Hindus believe carrying out the ritual practice of cremation, known by Hindus as antyeshti, in Varanasi guarantees moksha for the deceased. Hindus from all over India sojourn to Varanasi for this purpose. Some even go to Varanasi to wait out their final days at a hospice center across the street from the burning ghat, everyday witnessing the funeral rite they believe will release them from the cycle of birth and death. Cremation is an expensive affair with 200 kg of wood being needed to burn an average sized body. Sandalwood, the most expensive type of wood, is used in limited quantities to veil the smell of burning hair. Since the minimum cost of cremation at 4000 INR (about $60) is unfeasible for many Indians, the relatives of wealthy deceased persons and foreigners often donate money to buy wood for those not able to afford cremation. While an electric crematorium offers a cheaper option at 400 INR ($6), many Hindus doubt that non-wood fueled cremation will guarantee moksha.
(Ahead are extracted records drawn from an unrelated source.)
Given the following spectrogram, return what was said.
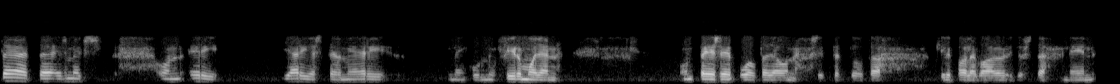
tämä, että esimerkiksi on eri järjestelmiä, eri niin kuin firmojen on PC-puolta ja on sitten tuota, kilpailevaa yritystä, niin,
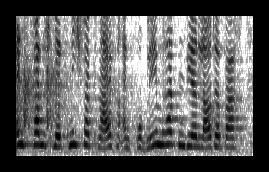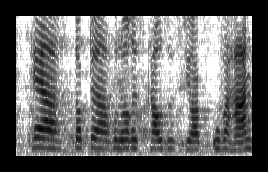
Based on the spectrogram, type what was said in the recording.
Eines kann ich mir jetzt nicht verkneifen. Ein Problem hatten wir in Lauterbach, Herr Dr. honoris causus Jörg Uwe Hahn,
In any case, the crematorium is often out of order.
Not all bodies can be cremated at the ghats. The bodies of pregnant women, holy men, children, and suicide fatalities cannot be cremated according to Hindu religion. Islam strictly prohibits the cremation of any individual. Corpses that are not cremated are often disposed in the Ganges. Although initially bogged down with stone, many of these corpses invariably surface. Some are pulled from the waters by the notorious Aghori Sandu who use the corpses for post-mortem rituals including ones involving cannibalism and necrophilia. The repulsive nature of these acts is exactly the point for the Aghori who believe that traditional forms of Hindu worship is obsessed with purity and delude the believer into falsely equating spiritual salvation with purity. The Aghori hold that the dichotomy between impure and pure is false, and thus see confronting death and the grotesque as a way of sublimating social externalities into the experience of diving being untouched by human-invent norms.
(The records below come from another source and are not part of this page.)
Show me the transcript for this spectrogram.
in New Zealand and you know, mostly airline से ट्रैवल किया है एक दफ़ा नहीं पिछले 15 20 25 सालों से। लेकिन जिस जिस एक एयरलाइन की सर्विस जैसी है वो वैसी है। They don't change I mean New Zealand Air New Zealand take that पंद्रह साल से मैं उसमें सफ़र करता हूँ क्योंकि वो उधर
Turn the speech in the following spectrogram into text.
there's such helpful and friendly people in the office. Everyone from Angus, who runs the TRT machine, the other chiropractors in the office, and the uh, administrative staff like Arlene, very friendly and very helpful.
As strange as it may seem, the Aghori’s philosophy actually resonates with mainstream yogic teaching in connection to samskara, a term denoting a psychological imprint or mental impression that manifests as habitual potencies or dispositions. The objective of yoga, as set forth in the Yoga Sutras of Patanjali (a foundational text of the science of yoga), is to remove the modifications of the mind. According to this principle, yoga practice done right can hit a reset button on the sorts of learned behaviors and psychological constructs—the samskara— that we develop over the course of our life. As it were—to repurpose a phrase of Heidegger scholar, Brad Elliott Stone—curiosity becomes the thief of wonder. By undoing the modifications that life etches unto mind and body, yoga restores the body and the spirit to an unencumbered state of nonage. If the Aghori’s methods sound a bit too much, I’ll note that Varanasi has several yoga centers.
Perhaps I’ve made Varanasi sound a bit daunting. But be not-afraid! It’s a unique place—a rare holdout against the forces of globalization—and should not be missed.
Excerpt From: Lonely Planet. “India Travel Guide.” iBooks. https://itun.es/us/oZfH-.l
Taimni, K. The Science of Yoga—The Yoga-Sutras of Patanjali, etc. Adyar, Chennai, India. Wheaton, IL, USA. 1961.